The Houston Texans kept it closer than the experts thought they would, but couldn't pull out a victory. Here are 11 observations from the loss in Cleveland to the Browns.

1. The game looks totally different if Texans quarterback Tyrod Taylor finishes the game. Taylor left at halftime with a hamstring injury. He was playing exceptionally well against his former team. Taylor is not expected to play Thursday according to NFL Network.

2. Davis Mills had a rocky NFL debut which was to be expected. Mills looked to have the wrong elements of a few plays. He also couldn't hit backup wideout Andre Roberts over the middle and threw an interception. It was a fine performance considering what Mills showed he could do in the preseason.

3. Mills didn't work with a full load of offensive weapons in the second half. Rookie wideout Nico Collins didn't return to the game after his lone catch and big run early in the game. Veteran slot receiver Danny Amendola left the game with an injury. Tight end Anthony Auclair left with an eye injury. The Texans entered the game without wide receiver Anthony Miller who was inactive.

4. Brandin Cooks is a monster through two games. He is the most dangerous skill position player on the team, and defenses still have trouble covering him and staying with him. Cooks turned in yet another impressive day for this team and hauled in a Davis Mills touchdown pass.

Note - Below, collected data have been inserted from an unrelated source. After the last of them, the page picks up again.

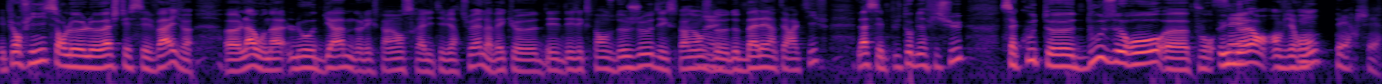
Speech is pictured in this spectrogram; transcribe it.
Et puis on finit sur le, le HTC Vive, euh, là où on a le haut de gamme de l'expérience réalité virtuelle avec euh, des, des expériences de jeu, des expériences de, Ouais. de ballet interactif. Là, c'est plutôt bien fichu. Ça coûte euh, 12 euros euh, pour une heure environ. Hyper cher.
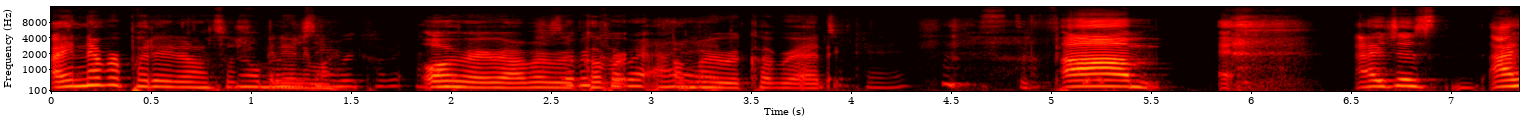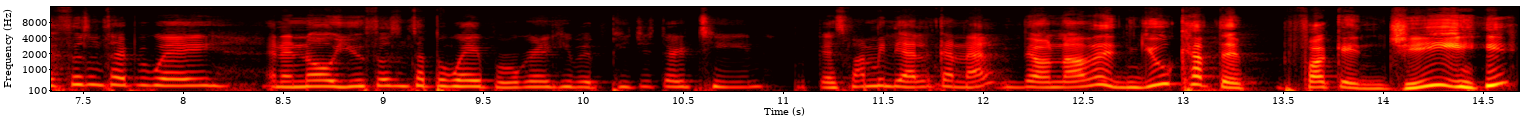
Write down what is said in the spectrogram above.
I never put it on social No, media anymore. recover- Oh, right, right, I'm a recover. recover I'm a recover addict. Um, I just I feel some type of way, and I know you feel some type of way, but we're gonna keep it PG-13 porque es familiar el canal. No, now that you kept it fucking G,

5. The Browns did a solid job against the ground game of the Texans. Mark Ingram averaged under three yards per carry and Tyrod Taylor was the only rusher to have a big play on the ground. This led to a fair number of third-and-long situations which the Texans usually had trouble converting.

6. Justin Reid was set to increase his payday on his next contract with his early play. Reid forced a fumble and had an interception in the first half. Unfortunately, Reid would leave the game multiple times with injuries. The knock on Reid has always been his health.

7. The Texans were worn down by the Browns rushing attack all day. Once Cleveland committed to the run they saw the success of their work culminating in a 26-yard scamper by Nick Chubb for a touchdown. The Browns didn't run as much as I excepted them to run early.

8. Tim Kelly had another nice day calling plays. Kelly remains creative in finding ways to get the ball out of Taylor's hands quickly as well as manufacturing matchups where the Texans can win and pick up yards. He even got creative to get Davis Mills a passing touchdown late in the game. Kelly has been very impressive through two games.

9. Andre Roberts was inexcusably bad today. The Texans defense held on the opening drive and his muffed punt eliminated the momentum from the defensive stand. He also had poor returns on kickoffs. His lone job is to be a solid returner, and he failed at that on Sunday.

10. David Culley had a head-scratching decision foregoing an offsides call on a third down. The head coach opted for the result of the third down, and a punt on fourth down, instead of another third down. He did not explain himself well postgame on the decision either.

11. The Texans hung tough and should feel solid about where they could have been without the injury to their quarterback. With no Taylor in the short week, it will not be easy to beat the Panthers who upset the Saints on Sunday.

SportsMap Emails
Are Awesome